Monica was a ball of energy and had a smile that would light up the room. She loved the outdoors, always ready for an adventure and was passionate about connecting people. She had a knack for SEEING and raising up those who most people overlooked. She made EVERYONE feel special. Together, we began a Big-Brothers Big Sisters Program and implemented it at my Alma mater. We collected holiday gifts for families in need, performed cleanup activities in our community and more.

As a student, I also had to attend a yearly retreat typically conducted by the academic community. I approached Sister Monica one day with fellow students and boldly stated that I thought we could do a better job coming up with a retreat that would speak to our peers. WOW! Did I actually say that to an adult as a 16-year-old?? You bet I did and NO I didn’t get laughed at or dismissed – I got EMPOWERED. Monica said “how wonderful, go for it!” Monica unknowingly was instrumental in the trajectory of my life and became my mentor!

I was fortunate to spend a great deal of time with Monica over the past year. She was so supportive of the work I am doing at Divine Sisterhood, Women’s Empowerment Center. I spent a weekend at Pyramid Lake in in the Adirondack Mountains this past summer where Monica worked as the Camp’s Director for over 34 years. I was facilitating a retreat for women on reconnecting to self, source and mother nature. It is the most picturesque setting and I challenge anyone to go there and not feel connected to something much bigger than themselves.

I awoke early one morning and made my way to the dining hall to grab a cup of coffee. Monica was bustling in the kitchen already while everyone else slept. I watched her single handedly flitting around the kitchen making muffins for the 100+ people at the lake that weekend. While she baked, we caught up and solved the world’s problems, or so we thought. Once again, she told me how proud she was of me and the work I was doing. She has always been one of my biggest cheerleaders!

It was an amazing weekend retreat and time spent with a dear friend. Less than 2 weeks later Monica was tragically killed in a car accident returning to Pyramid Lake from Albany. I, like so many others, was devastated.
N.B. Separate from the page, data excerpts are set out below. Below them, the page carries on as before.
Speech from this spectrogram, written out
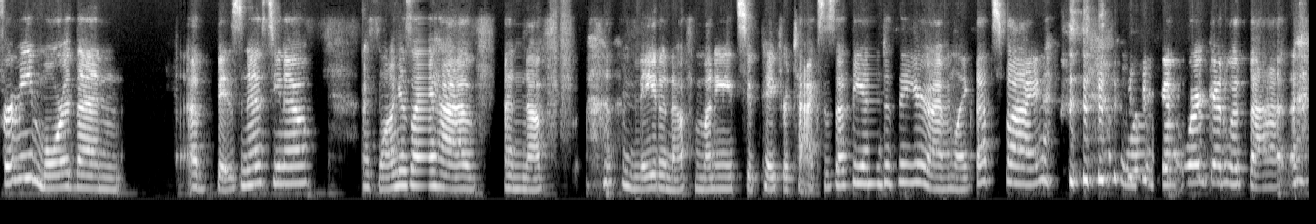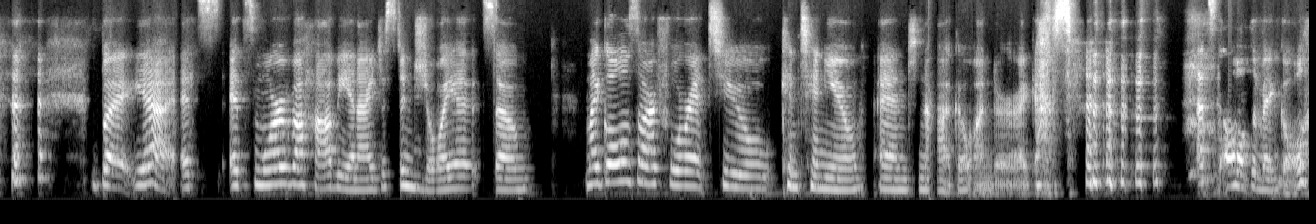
for me more than a business, you know. As long as I have enough made enough money to pay for taxes at the end of the year, I'm like that's fine. we're, good, we're good with that. but yeah, it's it's more of a hobby and I just enjoy it. So my goals are for it to continue and not go under, I guess. That's the ultimate goal.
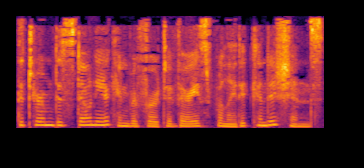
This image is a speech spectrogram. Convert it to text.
The term dystonia can refer to various related conditions,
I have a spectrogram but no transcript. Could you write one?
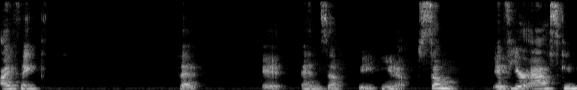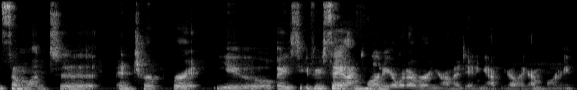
i think that it ends up being you know some if you're asking someone to interpret you if you say i'm horny or whatever and you're on a dating app and you're like i'm horny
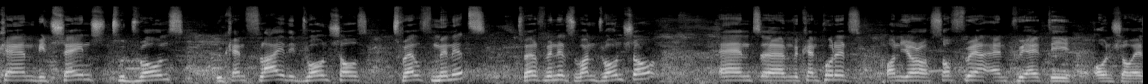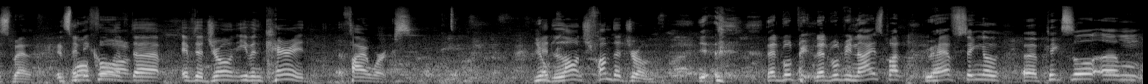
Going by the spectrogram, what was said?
can be changed to drones. You can fly the drone shows 12 minutes, 12 minutes one drone show, and um, you can put it on your software and create the own show as well. It's It'd more be cool if the if the drone even carried fireworks. It launched from the drone. that would be that would be nice, but you have single uh, pixel um,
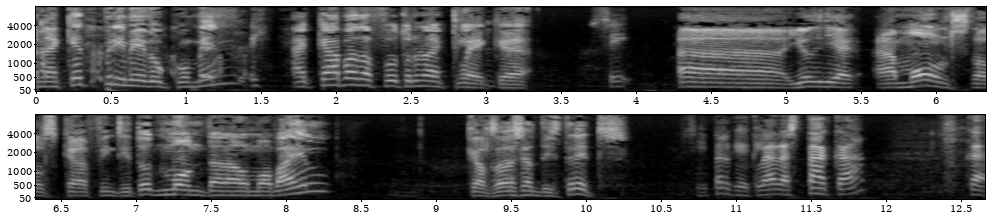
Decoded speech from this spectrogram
en aquest primer document acaba de fotre una cleca Sí. a, jo diria, a molts dels que fins i tot munten el mobile que els ha deixat distrets. sí, perquè clar, destaca que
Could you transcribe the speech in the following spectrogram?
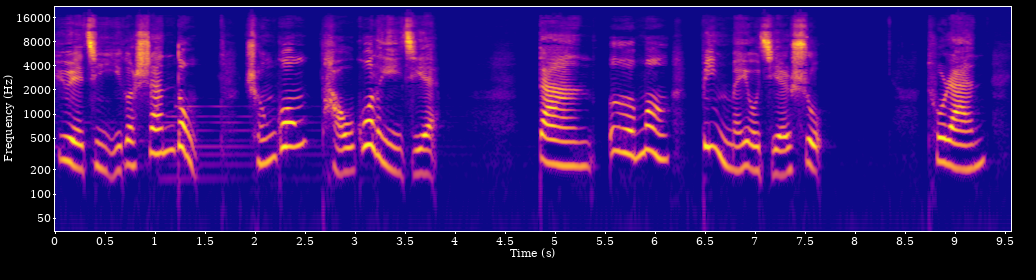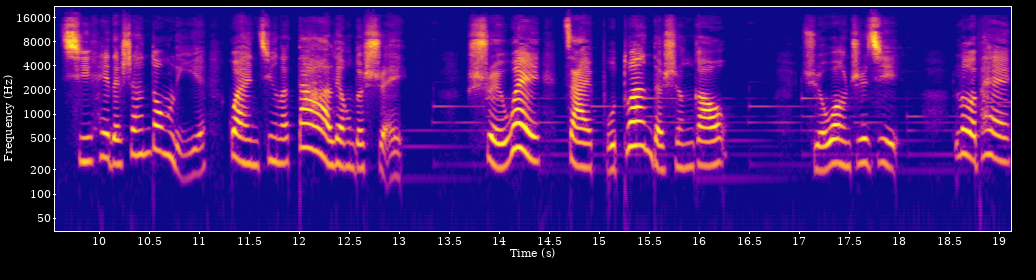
跃进一个山洞，成功逃过了一劫。但噩梦并没有结束。突然，漆黑的山洞里灌进了大量的水，水位在不断的升高。绝望之际，乐佩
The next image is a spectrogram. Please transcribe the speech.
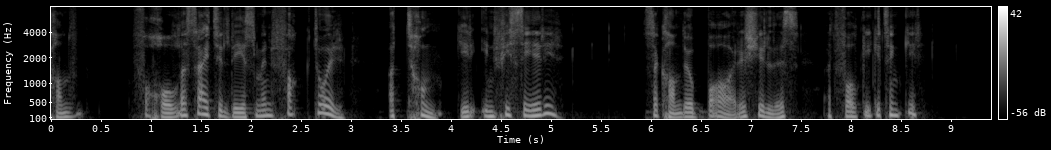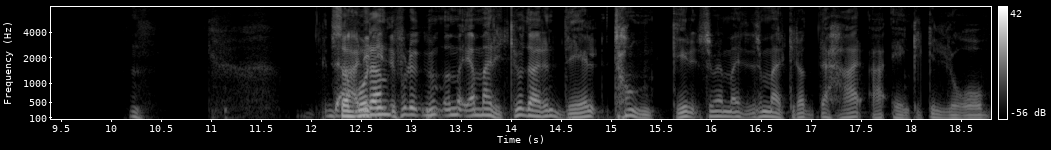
kan forholde seg til det som en faktor, at tanker infiserer, så kan det jo bare skyldes at folk ikke tenker. Så er hvordan- litt, jeg merker jo det er en del tanker som jeg som merker at det her er egentlig ikke lov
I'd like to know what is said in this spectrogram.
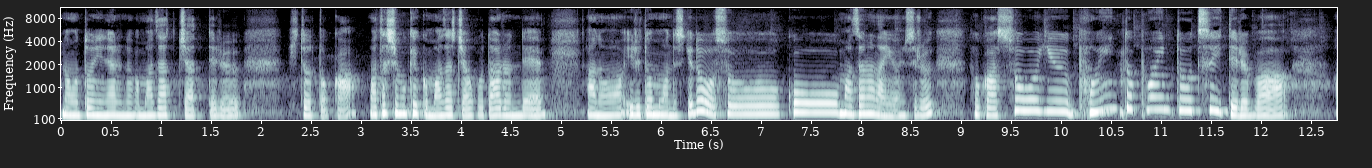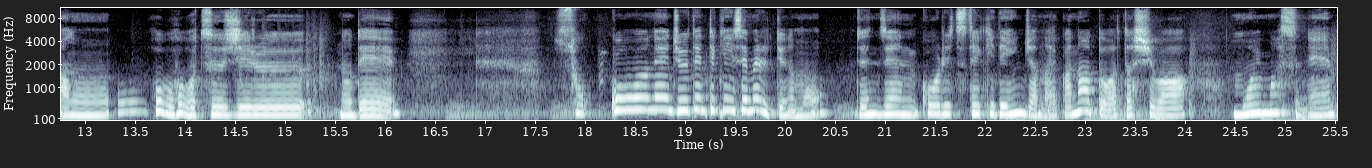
の音になるのが混ざっちゃってる人とか、私も結構混ざっちゃうことあるんで、あの、いると思うんですけど、そこを混ざらないようにするとか、そういうポイントポイントをついてれば、あの、ほぼほぼ通じるので、そこをね、重点的に攻めるっていうのも、全然効率的でいいんじゃないかなと私は思いますね。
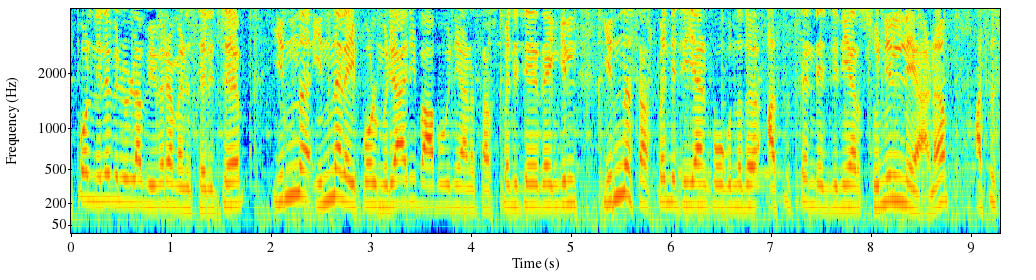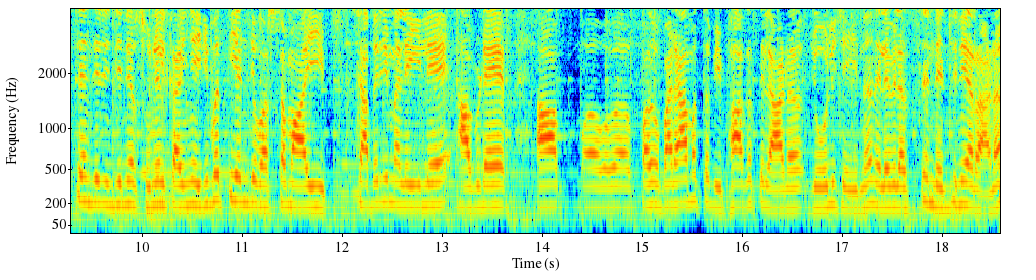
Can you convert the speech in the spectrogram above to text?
ഇപ്പോൾ നിലവിലുള്ള വിവരമനുസരിച്ച് ഇന്ന് ഇന്നലെ ഇപ്പോൾ മുരാരി ബാബുവിനെയാണ് സസ്പെൻഡ് ചെയ്തതെങ്കിൽ ഇന്ന് സസ്പെൻഡ് ചെയ്യാൻ പോകുന്നത് അസിസ്റ്റന്റ് എഞ്ചിനീയർ സുനിലിനെയാണ്. അസിസ്റ്റന്റ് എഞ്ചിനീയർ സുനിൽ കഴിഞ്ഞ ഇരുപത്തിയഞ്ച് വർഷമായി ശബരിമലയിലെ അവിടെ പരാമത്ത് വിഭാഗത്തിലാണ് ജോലി ചെയ്യുന്നത്. നിലവിൽ അസിസ്റ്റന്റ് എഞ്ചിനീയറാണ്.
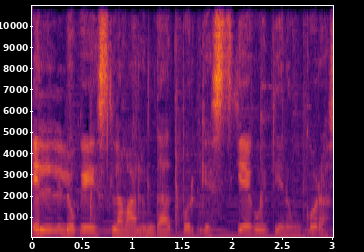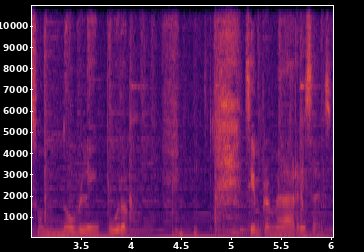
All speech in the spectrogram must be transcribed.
lo que es la maldad porque es ciego y tiene un corazón noble y puro. Siempre me da risa eso.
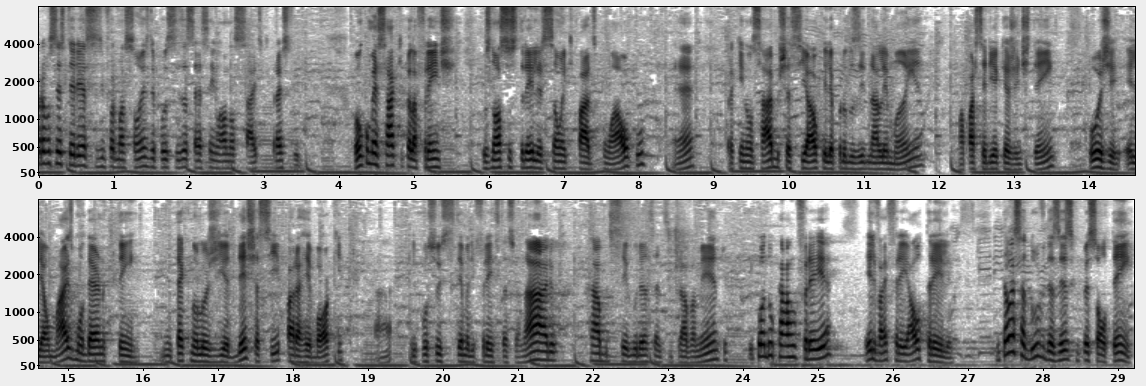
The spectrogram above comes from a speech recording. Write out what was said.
Para vocês terem essas informações, depois vocês acessem lá o nosso site que traz tudo. Vamos começar aqui pela frente. Os nossos trailers são equipados com álcool, né? Para quem não sabe, o chassi álcool ele é produzido na Alemanha, uma parceria que a gente tem. Hoje ele é o mais moderno que tem em tecnologia de chassi para reboque. Tá? Ele possui sistema de freio estacionário, cabo de segurança anti-travamento e quando o carro freia, ele vai frear o trailer. Então essa dúvida às vezes que o pessoal tem,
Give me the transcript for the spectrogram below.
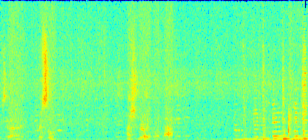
Who's uh, Crystal? I should really call her back.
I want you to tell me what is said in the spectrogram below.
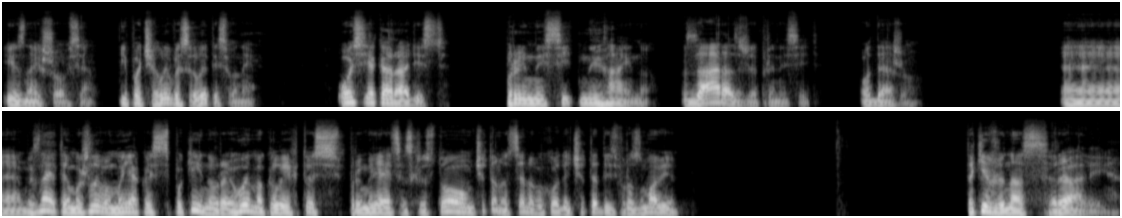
і знайшовся, і почали веселитись вони. Ось яка радість. Принесіть негайно, зараз же принесіть одежу. Е, ви знаєте, можливо, ми якось спокійно реагуємо, коли хтось примиряється з Христом, чи то на сцену виходить, чи то десь в розмові. Такі вже в нас реалії.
I felt like the rug was pulled out from under me! My friend, my mentor, gone!

What transpired after lots of tears and within hours of her passing, I can only explain as divinely orchestrated. I could feel her energy pushing me forward to fulfill my dreams and manifest the vision for Divine Sisterhood. No more contemplating, no more second guessing. The Compassionate Acts of Service Initiative was birthed by her death.

Women have historically created SACRED CIRCLES supporting each other. A Sacred Circle forms when a group of women come together to share their story and speak authentically from the heart. THEN, they take ACTION! That is what Monica did for, and instilled in, me. That is what I now aim to do at Divine Sisterhood. Empowered women empower women.

Look around, really LOOK. See who could benefit from a simple compassionate act of service in your community? Divine Sisterhood’s focus will be in support of domestic violence survivors, homeless women and children, single moms and individuals in the LGBTQ community who have been abandoned by family for simply embracing who they authentically area. So, our workshops and retreats will continue but in addition to that we will model compassionate heart focused lives by spreading the love and the bond of sisterhood, empowering those who may be feeling unseen, abandoned or forgotten.

As Mother Teresa said, “If you judge people, you have no time to love them.” “Not all of us can do great things. But we can do small things with great love.” That is what I’m trying to do, inspired by a woman who lived a humble life and inspired hundreds if not thousands of people in the process. We can be the change we want to see in the world and how we do that is not by stopping when we feel empowered but to then pay it forward and potentially change the trajectory of someone else’s life by simply showing up. I truly believe what the world needs now more than ever is LOVE SWEET LOVE, it’s the ONLY thing that there’s just too little of! Be the change! ​

Learn more about how YOU can become involved in the Compassionate Acts of Service Initiative or purchase items from our Amazon wishlist to help support the Initiative.